Quick guide to poultry dust

These pages give non-technical information on how to prevent respiratory disease from working with poultry and tell you where you can get further help, if you need it.

What is poultry dust?

Poultry dust is a mixture of bird feed, bedding material (eg wood shavings/shreds or straw), bird droppings, feathers and dander (dead skin), dust mites and storage mites, and micro-organisms such as bacteria, fungi (moulds) and endotoxins (cell wall components of bacteria).

Does this concern me?

Respiratory disease (a disease affecting our lungs and breathing tubes) is a major occupational health risk for people working in agriculture. The number of occupational asthma cases is double the national average. Studies have shown that poultry workers exposure to poultry dust can be substantial.

Workers with occupational respiratory disease may develop permanent breathing problems, becoming disabled, and unable to work. This not only affects individual workers, but has wider cost implications for employers and the poultry industry as a whole.

What should I do about it?

Respiratory diseases are preventable. There are simple, cost-effective steps employers and workers can take to avoid respiratory disease at work, using the avoid, protect and check approach and following the guidance set out in Controlling exposure to poultry dust: An occupational hygiene standard of good working practice for poultry farmers.

Which activities generate poultry dust?

People working in poultry houses breathe in many different airborne particles, which together are called poultry dust. What poultry dust is made up of depends on several things, eg the growing or production system, the type of housing, the type and age of the birds and the work itself. There are several typical activities that create airborne poultry dust, capable of causing respiratory disease:

Laying down bedding

Populating poultry houses with young birds

Routine crop maintenance and cleaning

Catching poultry (depopulation)

Litter/manure removal

Cleaning poultry houses after depopulation (final clean)

Respiratory disease

Our respiratory or breathing system includes the mouth, nose, lungs and the tubes that connect them. Occupational respiratory disease is a medical term used to describe diseases caused by, or made worse by, something you breathe in while at work, eg poultry dust.


Poultry workers often have breathing problems at work such as:

Working with poultry dust commonly causes symptoms affecting the:

You can also get flu-like symptoms with headache, fever and muscle aches.

If you suspect you may have a respiratory problem, report your work-related symptoms to your employer and visit your doctor for advice and treatment if needed. The NHS also has useful information and advice on respiratory disease (asthma, aspergillosis and breathlessness), along with other associated non-respiratory disease (rhinitis and conjunctivitis).

Occupational asthma

Some occupational respiratory diseases affect the tubes that carry air in and out of the lungs (our airways). Occupational asthma is an example of this sort of problem. It is caused by an allergy to something in the workplace, eg poultry dust. This type of allergy usually takes several months or even years to develop, and may also cause eye and nasal symptoms at work.

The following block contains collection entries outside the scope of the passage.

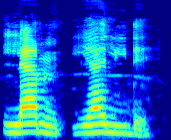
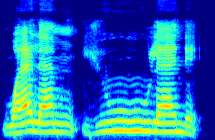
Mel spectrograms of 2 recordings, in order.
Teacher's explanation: you have to pronounce Meem Sakina here clearly without any form of gunna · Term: idhar Meem Sakina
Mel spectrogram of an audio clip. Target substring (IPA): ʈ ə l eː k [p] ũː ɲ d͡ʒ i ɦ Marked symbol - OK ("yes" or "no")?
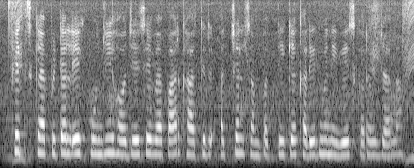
yes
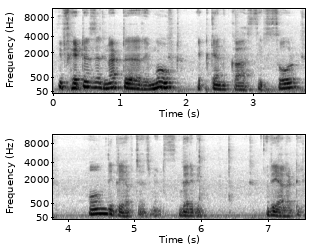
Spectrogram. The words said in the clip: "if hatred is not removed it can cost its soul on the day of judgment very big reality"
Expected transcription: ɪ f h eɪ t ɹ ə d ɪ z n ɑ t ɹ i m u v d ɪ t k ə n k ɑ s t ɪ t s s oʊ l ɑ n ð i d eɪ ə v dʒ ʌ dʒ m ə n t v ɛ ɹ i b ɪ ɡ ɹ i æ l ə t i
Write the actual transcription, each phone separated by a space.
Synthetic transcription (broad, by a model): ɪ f h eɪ t ə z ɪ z n ɑ t ɹ i m u v d ɪ t k ə n k ɑ s t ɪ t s s oʊ l ɑ n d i d eɪ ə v dʒ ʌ dʒ m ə n t v ɛ ɹ i b ɪ ɡ ɹ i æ l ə t i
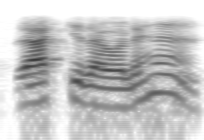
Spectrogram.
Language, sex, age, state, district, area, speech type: Bengali, male, 45-60, West Bengal, Nadia, rural, conversation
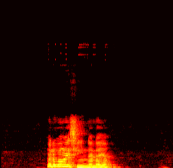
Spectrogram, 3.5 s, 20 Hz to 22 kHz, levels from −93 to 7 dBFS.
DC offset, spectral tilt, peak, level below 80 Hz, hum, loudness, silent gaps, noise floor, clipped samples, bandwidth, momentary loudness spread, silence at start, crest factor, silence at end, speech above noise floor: under 0.1%; -7.5 dB/octave; -2 dBFS; -64 dBFS; none; -15 LUFS; none; -74 dBFS; under 0.1%; 6.8 kHz; 9 LU; 0.95 s; 16 dB; 1.15 s; 60 dB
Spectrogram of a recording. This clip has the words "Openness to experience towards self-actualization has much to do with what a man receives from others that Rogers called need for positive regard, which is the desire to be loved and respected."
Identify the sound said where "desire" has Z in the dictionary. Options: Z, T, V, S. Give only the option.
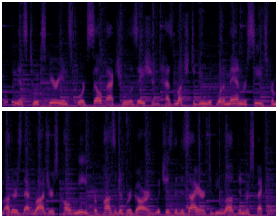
Z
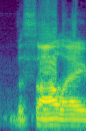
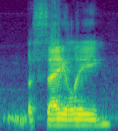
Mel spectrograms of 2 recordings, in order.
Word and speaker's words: basale: It's at the base, so it's called the stratum basale or basale. You'll hear different pronunciations for that.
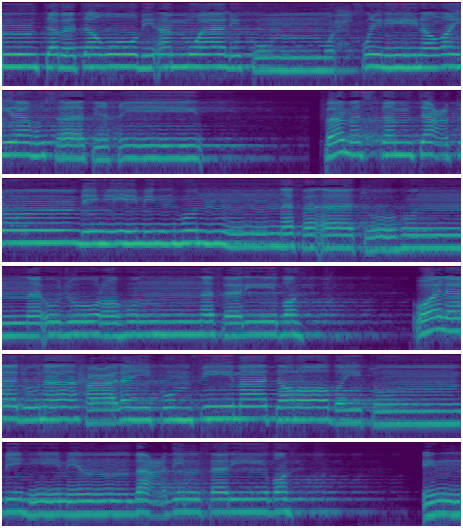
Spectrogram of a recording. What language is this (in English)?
Arabic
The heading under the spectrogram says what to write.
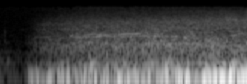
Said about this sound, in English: It's a good beach day at Friendship Park. People are playing in the waves that splash against the steel border fence stretching into the Pacific Ocean, where Tijuana meets San Diego.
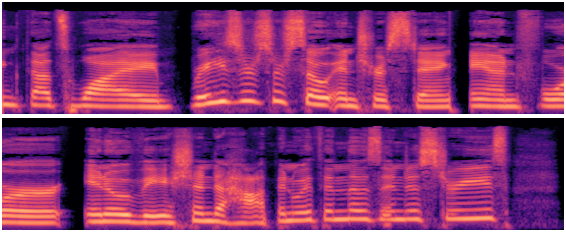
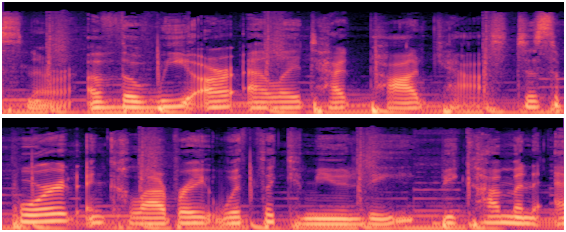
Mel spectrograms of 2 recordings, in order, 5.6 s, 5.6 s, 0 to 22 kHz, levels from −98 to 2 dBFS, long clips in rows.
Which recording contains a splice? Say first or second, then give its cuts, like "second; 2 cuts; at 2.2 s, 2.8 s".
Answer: first; 2 cuts; at 0.9 s, 2.2 s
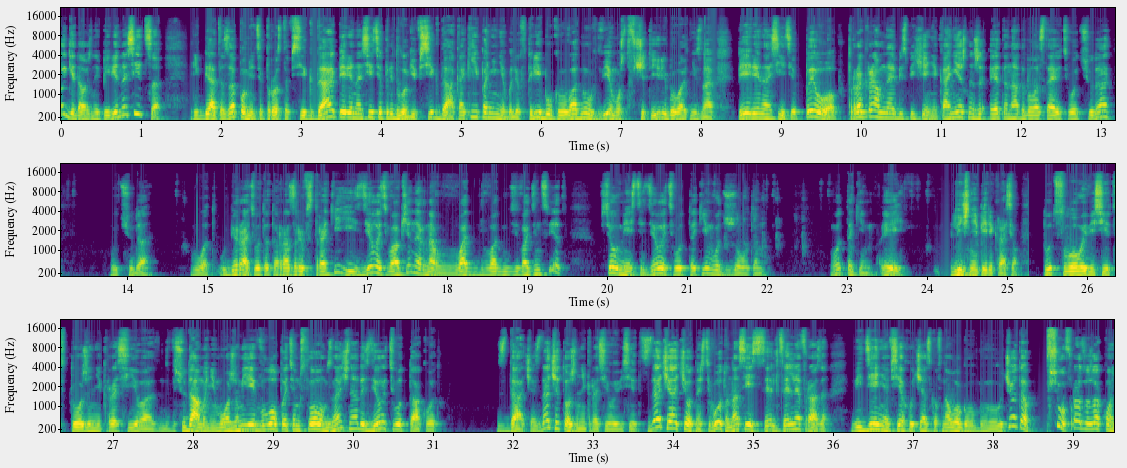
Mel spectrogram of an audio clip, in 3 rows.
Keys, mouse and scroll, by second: 9.4 ctrl+click, 11.9 ctrl+alt+space, 16.0 Delete, 17.1 ctrl+click, 17.2 ctrl+click, 21.5 ctrl+ф, 21.7 ctrl+c, 22.2 ctrl+м, 25.2-25.7 ctrl+scroll up 1, 25.9 ctrl+scroll down 1, 26.1 ctrl+click.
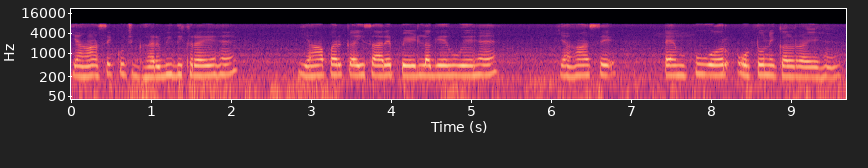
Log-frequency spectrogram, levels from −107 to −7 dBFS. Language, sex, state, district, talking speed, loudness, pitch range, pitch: Hindi, female, Uttar Pradesh, Budaun, 165 wpm, -25 LUFS, 215-225 Hz, 220 Hz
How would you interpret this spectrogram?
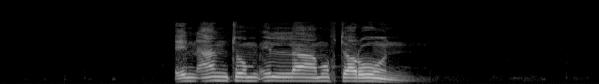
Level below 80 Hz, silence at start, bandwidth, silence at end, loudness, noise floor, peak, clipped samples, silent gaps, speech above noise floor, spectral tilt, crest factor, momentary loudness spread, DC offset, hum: -78 dBFS; 1.75 s; 7.8 kHz; 1.9 s; -25 LUFS; -76 dBFS; -10 dBFS; under 0.1%; none; 52 dB; -6 dB/octave; 18 dB; 9 LU; under 0.1%; none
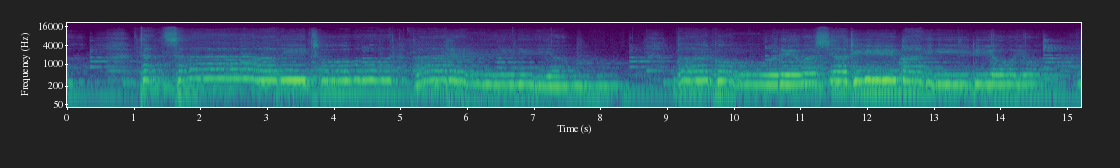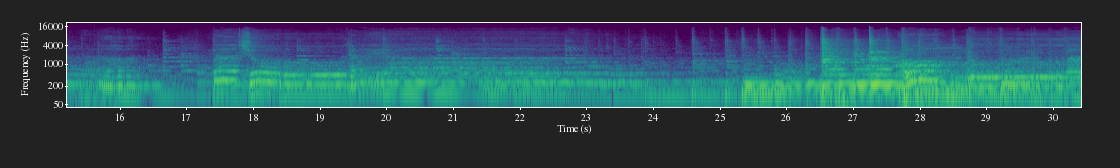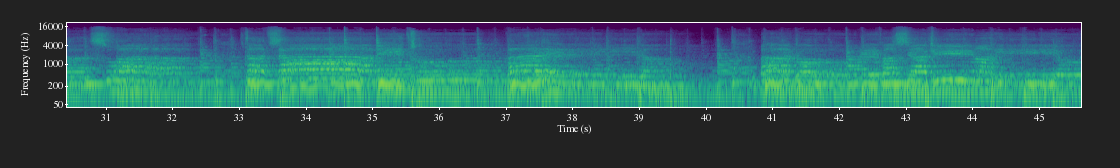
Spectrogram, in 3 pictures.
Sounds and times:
Mantra: 0:01.1 - 0:08.2, 0:09.1 - 0:16.6, 0:17.4 - 0:24.2, 0:27.6 - 0:40.0, 0:40.6 - 0:45.6.

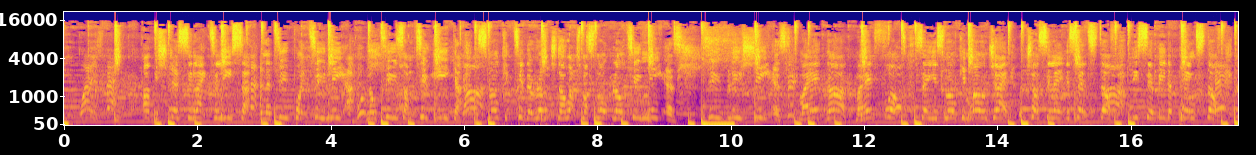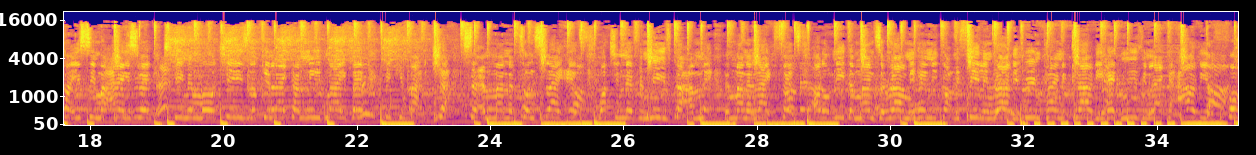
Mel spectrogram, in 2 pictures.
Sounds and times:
Music: 0:00.0 - 0:35.2.

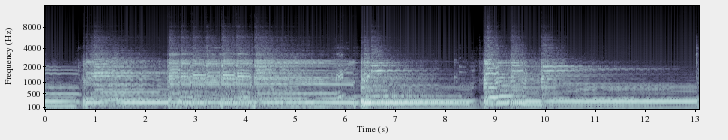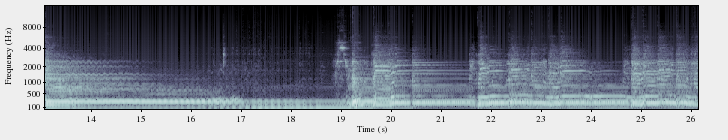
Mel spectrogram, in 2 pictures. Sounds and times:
Effects unit: 0:00.0 - 0:26.1
Electric guitar: 0:00.0 - 0:26.1
Inside, small room: 0:00.0 - 0:26.1.

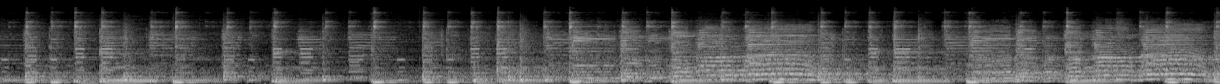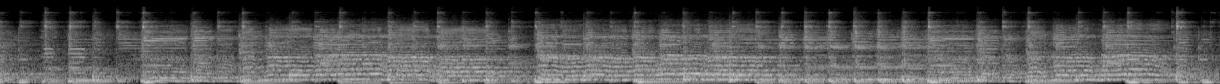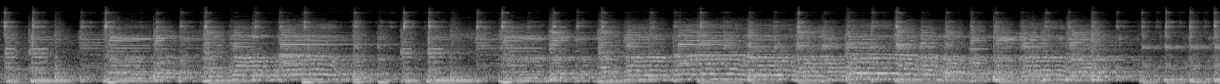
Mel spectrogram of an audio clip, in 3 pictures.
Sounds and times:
Music: 0:00.0 - 0:36.6.

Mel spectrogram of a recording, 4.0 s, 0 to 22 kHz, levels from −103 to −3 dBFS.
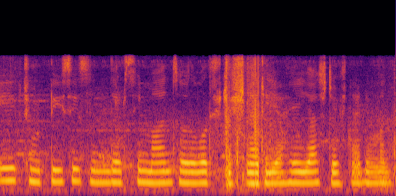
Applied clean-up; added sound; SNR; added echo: none; none; none; none.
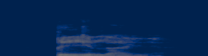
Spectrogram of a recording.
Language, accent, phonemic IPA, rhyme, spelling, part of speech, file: English, Southern England, /ˈbiːleɪ/, -iːleɪ, belay, noun, LL-Q1860 (eng)-belay.wav
- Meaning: 1. The securing of a rope to a rock or other sturdy object 2. The object to which a rope is secured 3. A location at which a climber stops and builds an anchor with which to secure their partner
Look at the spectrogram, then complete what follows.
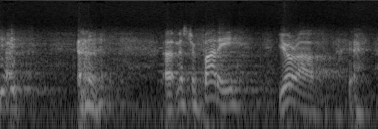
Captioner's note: laughs; clears throat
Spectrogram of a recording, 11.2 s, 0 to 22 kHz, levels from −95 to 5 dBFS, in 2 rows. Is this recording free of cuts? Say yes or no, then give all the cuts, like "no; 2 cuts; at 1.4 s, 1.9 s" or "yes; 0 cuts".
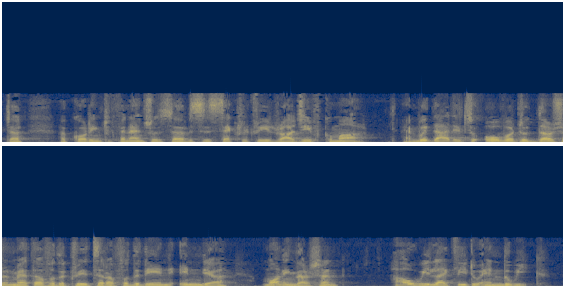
yes; 0 cuts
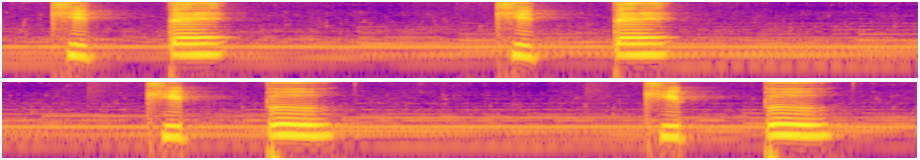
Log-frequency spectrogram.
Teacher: the sound of the consonant after the small TSU is longer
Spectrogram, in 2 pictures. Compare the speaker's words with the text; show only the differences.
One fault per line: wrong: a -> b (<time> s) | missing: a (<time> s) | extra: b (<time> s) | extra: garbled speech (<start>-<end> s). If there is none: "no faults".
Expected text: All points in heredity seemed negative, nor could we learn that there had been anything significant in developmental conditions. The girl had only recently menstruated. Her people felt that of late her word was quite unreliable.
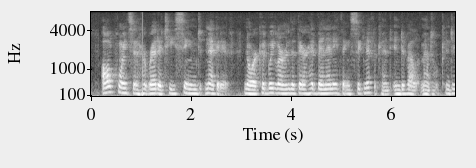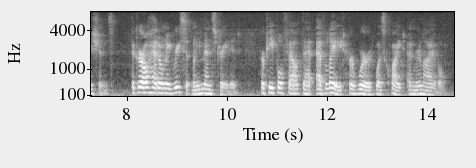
no faults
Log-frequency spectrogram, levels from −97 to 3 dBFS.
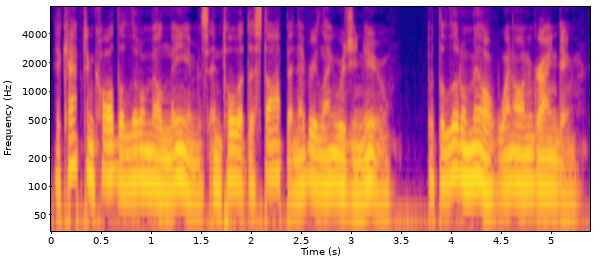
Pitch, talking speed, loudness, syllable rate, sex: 110 Hz, 265 wpm, -14 LUFS, 6.8 syllables/s, male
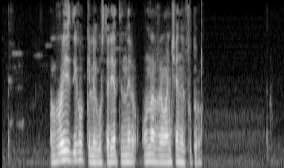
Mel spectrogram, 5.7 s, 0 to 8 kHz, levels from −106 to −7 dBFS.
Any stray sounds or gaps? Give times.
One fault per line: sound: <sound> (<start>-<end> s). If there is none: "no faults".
no faults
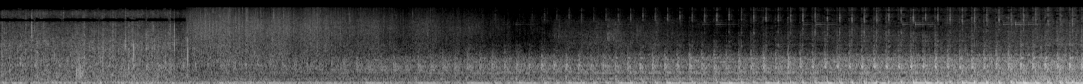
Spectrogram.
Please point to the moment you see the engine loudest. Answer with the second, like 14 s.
10 s.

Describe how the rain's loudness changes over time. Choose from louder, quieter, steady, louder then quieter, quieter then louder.
quieter.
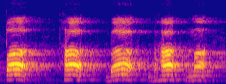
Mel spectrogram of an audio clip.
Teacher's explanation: ओष्ठ मतलब हमारे ओंठ, जो हमारे ओंठ है ये आपस में टकराते हैं तब जाकर इनका उच्चारण संभव है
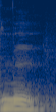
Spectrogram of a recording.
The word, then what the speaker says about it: मे: This is me. It should be pronounced as me.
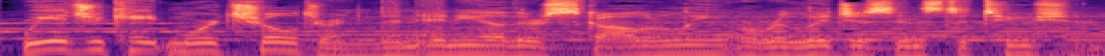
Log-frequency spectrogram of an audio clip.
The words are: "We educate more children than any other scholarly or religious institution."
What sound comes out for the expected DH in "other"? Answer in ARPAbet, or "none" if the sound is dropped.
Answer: DH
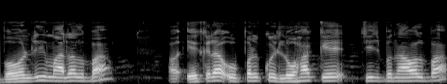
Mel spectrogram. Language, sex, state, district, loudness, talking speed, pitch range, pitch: Bhojpuri, male, Jharkhand, Palamu, -16 LUFS, 160 wpm, 160-175 Hz, 165 Hz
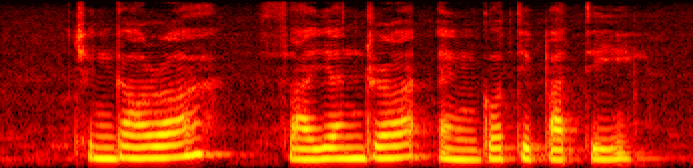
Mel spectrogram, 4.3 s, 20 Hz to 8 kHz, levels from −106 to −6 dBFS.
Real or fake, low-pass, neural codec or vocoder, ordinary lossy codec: fake; none; codec, 16 kHz, 16 kbps, FreqCodec, smaller model; none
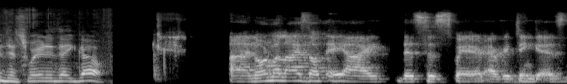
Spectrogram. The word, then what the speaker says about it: Normalyze: And just for the audience, that's normalize. It's spelled NORMALYZE. It's normalize.ai, you said?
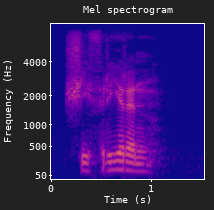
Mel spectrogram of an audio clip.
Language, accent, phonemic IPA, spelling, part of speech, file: German, Austria, /ʃɪfˈʁiːʁən/, chiffrieren, verb, De-at-chiffrieren.ogg
- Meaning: to encode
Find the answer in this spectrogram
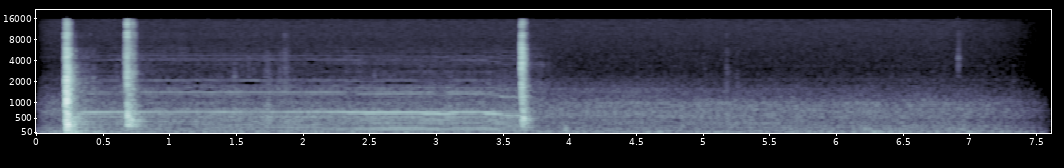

Occupational asthma causes the airways to swell and tighten; leading to symptoms of coughing, wheezing, chest tightness or breathlessness at or after work. If these symptoms are better on non-work days (like weekends, rest days or holidays) then occupational asthma needs to be strongly considered.

As well as causing asthma, working with poultry dusts can also worsen symptoms in people who already have asthma.

It is much better to prevent respiratory disease by using good working practices.

What should I do about it?

See the APC approach and follow the guidance set out in Controlling exposure to poultry dust: An occupational standard of good working practice for poultry farmers

APC approach


Your staff need to know about these simple steps. Further information and tools for you to inform and train workers are available in the resources pages. Finally, check regularly that all these actions are carried out in practice.

What does the law say?

The law requires employers to adequately control exposure to materials in the workplace that cause ill health. This includes controlling exposure to poultry dust. Employers and employees need to comply with the Control of Substances Hazardous to Health Regulations 2002 (as amended) (COSHH). They require employers to: